According to Associate Professor Dr Ng Chong Guan, Vice president, Malaysian Mental Health Association, there had been a change of a pattern in the early signs of patients suffering from mental illness, as in the past, patients would be coming in with physical symptoms of mental illness whereby now, it would be more to physiological symptoms. The physiological symptoms refer to patients being moodier compared to usual and more sensitive to their surroundings.
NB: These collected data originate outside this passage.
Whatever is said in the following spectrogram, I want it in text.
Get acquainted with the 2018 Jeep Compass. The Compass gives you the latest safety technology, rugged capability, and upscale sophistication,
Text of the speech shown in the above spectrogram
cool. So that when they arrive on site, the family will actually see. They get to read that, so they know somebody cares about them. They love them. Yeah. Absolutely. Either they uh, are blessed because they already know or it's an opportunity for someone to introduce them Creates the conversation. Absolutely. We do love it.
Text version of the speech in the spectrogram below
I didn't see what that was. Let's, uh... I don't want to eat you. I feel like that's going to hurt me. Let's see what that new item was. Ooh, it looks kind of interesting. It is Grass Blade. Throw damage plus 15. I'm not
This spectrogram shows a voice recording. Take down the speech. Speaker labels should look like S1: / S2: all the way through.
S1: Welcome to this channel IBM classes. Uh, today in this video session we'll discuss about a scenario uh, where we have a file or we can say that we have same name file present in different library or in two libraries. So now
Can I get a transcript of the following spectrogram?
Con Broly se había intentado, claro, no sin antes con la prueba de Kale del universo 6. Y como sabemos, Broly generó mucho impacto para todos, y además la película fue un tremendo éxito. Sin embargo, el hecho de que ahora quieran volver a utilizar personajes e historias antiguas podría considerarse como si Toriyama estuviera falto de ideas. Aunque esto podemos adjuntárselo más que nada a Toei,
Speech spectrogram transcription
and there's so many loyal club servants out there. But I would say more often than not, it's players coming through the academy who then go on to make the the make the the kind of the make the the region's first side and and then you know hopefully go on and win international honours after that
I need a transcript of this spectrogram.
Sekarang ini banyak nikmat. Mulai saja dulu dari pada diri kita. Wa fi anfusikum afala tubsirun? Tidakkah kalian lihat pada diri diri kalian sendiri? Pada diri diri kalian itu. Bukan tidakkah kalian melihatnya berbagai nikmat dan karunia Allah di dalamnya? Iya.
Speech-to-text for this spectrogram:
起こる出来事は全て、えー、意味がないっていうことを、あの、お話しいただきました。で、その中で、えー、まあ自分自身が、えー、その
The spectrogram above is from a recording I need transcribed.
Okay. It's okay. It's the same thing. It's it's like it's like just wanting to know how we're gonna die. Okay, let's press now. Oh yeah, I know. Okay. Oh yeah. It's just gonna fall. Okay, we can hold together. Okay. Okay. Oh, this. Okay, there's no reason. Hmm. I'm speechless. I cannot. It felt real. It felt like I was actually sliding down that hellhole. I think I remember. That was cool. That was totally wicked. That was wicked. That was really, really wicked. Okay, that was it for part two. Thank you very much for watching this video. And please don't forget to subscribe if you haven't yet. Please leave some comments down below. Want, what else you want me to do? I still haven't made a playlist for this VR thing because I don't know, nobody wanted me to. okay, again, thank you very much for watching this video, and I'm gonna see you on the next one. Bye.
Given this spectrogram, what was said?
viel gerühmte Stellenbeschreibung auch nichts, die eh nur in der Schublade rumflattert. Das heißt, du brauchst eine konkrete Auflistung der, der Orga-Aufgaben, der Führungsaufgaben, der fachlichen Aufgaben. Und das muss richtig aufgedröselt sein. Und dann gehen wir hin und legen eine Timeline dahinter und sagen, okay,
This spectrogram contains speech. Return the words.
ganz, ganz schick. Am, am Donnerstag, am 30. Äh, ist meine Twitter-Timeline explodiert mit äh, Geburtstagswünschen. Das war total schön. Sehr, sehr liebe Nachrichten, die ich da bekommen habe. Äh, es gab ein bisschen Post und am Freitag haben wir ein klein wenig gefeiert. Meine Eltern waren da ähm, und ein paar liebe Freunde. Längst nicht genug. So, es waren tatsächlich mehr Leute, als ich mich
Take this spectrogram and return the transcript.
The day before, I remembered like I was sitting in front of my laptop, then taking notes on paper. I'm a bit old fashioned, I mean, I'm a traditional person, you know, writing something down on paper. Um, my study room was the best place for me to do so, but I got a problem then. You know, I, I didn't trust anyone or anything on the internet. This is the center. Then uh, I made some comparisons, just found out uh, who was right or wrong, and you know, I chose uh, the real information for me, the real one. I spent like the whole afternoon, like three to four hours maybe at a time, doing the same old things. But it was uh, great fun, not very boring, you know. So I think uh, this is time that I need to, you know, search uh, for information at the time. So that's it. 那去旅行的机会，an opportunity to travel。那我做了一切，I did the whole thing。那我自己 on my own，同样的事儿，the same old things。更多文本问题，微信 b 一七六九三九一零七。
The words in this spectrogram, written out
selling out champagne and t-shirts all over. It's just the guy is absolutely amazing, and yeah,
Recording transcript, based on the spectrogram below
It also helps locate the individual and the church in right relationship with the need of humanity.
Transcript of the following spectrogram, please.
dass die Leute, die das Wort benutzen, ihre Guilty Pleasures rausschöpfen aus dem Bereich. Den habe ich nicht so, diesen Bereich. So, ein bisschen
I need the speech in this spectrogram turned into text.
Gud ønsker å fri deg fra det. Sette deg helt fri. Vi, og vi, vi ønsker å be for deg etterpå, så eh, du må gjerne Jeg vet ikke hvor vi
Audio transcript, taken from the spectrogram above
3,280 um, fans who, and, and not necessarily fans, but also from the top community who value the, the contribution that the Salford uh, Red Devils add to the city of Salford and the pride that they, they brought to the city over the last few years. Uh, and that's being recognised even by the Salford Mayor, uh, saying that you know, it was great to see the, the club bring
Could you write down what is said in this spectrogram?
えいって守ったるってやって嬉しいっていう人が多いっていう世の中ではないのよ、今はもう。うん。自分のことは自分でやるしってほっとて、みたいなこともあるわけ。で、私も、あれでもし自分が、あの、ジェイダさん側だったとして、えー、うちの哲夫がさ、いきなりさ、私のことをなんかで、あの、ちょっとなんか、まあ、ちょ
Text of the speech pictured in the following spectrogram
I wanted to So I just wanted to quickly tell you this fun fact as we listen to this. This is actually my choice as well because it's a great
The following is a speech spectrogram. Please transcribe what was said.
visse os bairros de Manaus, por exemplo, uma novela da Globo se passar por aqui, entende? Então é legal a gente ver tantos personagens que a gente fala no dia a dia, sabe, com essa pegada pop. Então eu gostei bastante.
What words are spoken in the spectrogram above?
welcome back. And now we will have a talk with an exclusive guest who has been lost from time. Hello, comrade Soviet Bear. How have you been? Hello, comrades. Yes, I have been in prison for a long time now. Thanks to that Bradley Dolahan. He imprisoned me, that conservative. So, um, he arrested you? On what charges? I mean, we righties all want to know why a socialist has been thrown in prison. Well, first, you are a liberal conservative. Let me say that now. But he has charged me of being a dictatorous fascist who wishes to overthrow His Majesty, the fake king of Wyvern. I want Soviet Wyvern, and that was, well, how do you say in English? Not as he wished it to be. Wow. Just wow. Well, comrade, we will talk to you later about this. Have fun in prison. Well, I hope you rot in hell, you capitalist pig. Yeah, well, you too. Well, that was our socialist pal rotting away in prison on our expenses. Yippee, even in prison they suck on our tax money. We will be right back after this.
Even though the signs might be as clear as daylight, patients usually tend to ignore it and think it is actually due to lack of rest or even the stress from work.

 

The knowledge of the public to differentiate the difference between stress and depression are still considered very low as there is only a very thin line between the two.  Dr. Hazli suggested if you would like to run a test on yourself whether you are just stressed or actually depressed, you can take a few days off from work and go for a vacation and if you are still feeling low and unable to enjoy yourself, you are most certainly facing depression but you also have to keep in mind that if you think you are facing pressure, not knowing from stress or depression, stop questioning yourself and take a proper assessment.

 

One of the biggest mistakes of people living with depression is thinking that if they go to sleep; things will be better when they wake up. It may be true for certain conditions,  but for the case of depression, it is a big NO. The only way to fight depression is to find the root cause and change the situation you are in.  For example, if you find out your depression is caused mainly by your working place,  you have to change it immediately according to Associate Professor Dr. Ng.

 

Finally, if you know anyone who is facing depression, please avoid giving advice but instead just listen and you will know better about the situation they are in.  Dr. Hazli said that most of us tend to give advice such as “You should eat better” or “You should go out for a walk” but that would actually build a wall between you and the person who is facing depression as he/she would feel you not only do not understand but actually not listening. We should all remember, people who are facing depression could find themselves very weak and not having the appetite to eat.  Therefore, instead of asking them to do something, we should just listen.  Everyone is actually at risk of having a mental health problem. Things should never be taken lightly when there is someone that needs help.

 

Among the most common mental illnesses in Malaysia include depression, anxiety, bipolar disorder and schizophrenia. Sadly, there is still a strong social stigma associated with mental illness from a cultural stand-point shaped by superstitious belief and misconception. Mental Illness affects people from all walks of life, regardless of age, gender, economic status, or ethnicity.

 

The other attractions of the event apart from the launch included the Doctor and Patient Forum: Living with Depression/Anxiety: A misunderstood and Stigmatized Illness, a sketch – “Cupcakes – De-stigmatizing mental illness” and also the Mental Health Awareness Showcase.

 

After the official launch of the  ‘Moodigo’ app, a media Q&A session was opened to everyone in attendance while the showcase and the booth for Mental Health Awareness campaign was opened to the public till late evening.